It’s time to take this into our own hands. Privacy solutions and applications have been skyrocketing in demand, and with news that this law will likely prevail for another six years — as well as the recent scrapping of net neutrality — that demand is only going to increase as people seek to take their online security and privacy into their own hands.
You also may say that this simply can’t happen to you — that such a world doesn’t exist in America, that your door is open and you have nothing to hide. I like to say that we have nothing to hide, but a lot to protect. Think about your health, wealth and communications with family; you probably don’t want a bunch of guys in a room reviewing everything you write to your doctor or your loved ones.
Modern society may seem impenetrable to such terrifying futures until you look at China’s social “proof” system. The social credit system, as the government calls it, refers to “raising the awareness for integrity and the level of credibility within society,” which is entirely based on big data from both private and public sources. By 2020, they hope to have an entire credit system based on the whims of private companies and how “self-restrained” citizens are online. This is to say nothing of the Identity Brokers that for a small fee likely have your name, date of birth, address and every crime you’ve committed.

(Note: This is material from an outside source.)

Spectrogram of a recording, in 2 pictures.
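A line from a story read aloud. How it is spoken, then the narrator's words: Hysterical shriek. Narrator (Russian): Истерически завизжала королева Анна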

Civilized society generally operates on not having the government censor their populace as has recently happened in Iran. But the most powerful censorship is that which is caused by the cages we build around us. As we watch ads track us around the internet, click to “like” something on Facebook and retweet content, someone, somewhere is watching. And with enough data, that can be used to cause us to act in a particular way. It can be used to subtly nudge us or brutally shove us.
We cannot have freedom without the right to privacy. That’s why the United Nations lists both Internet Freedom and Online Privacy as basic human rights. As we reflect on the future we want to build for ourselves and future generations, let’s work on a future of freedom and the right to privacy versus one of censorship and big brother looking over our shoulder.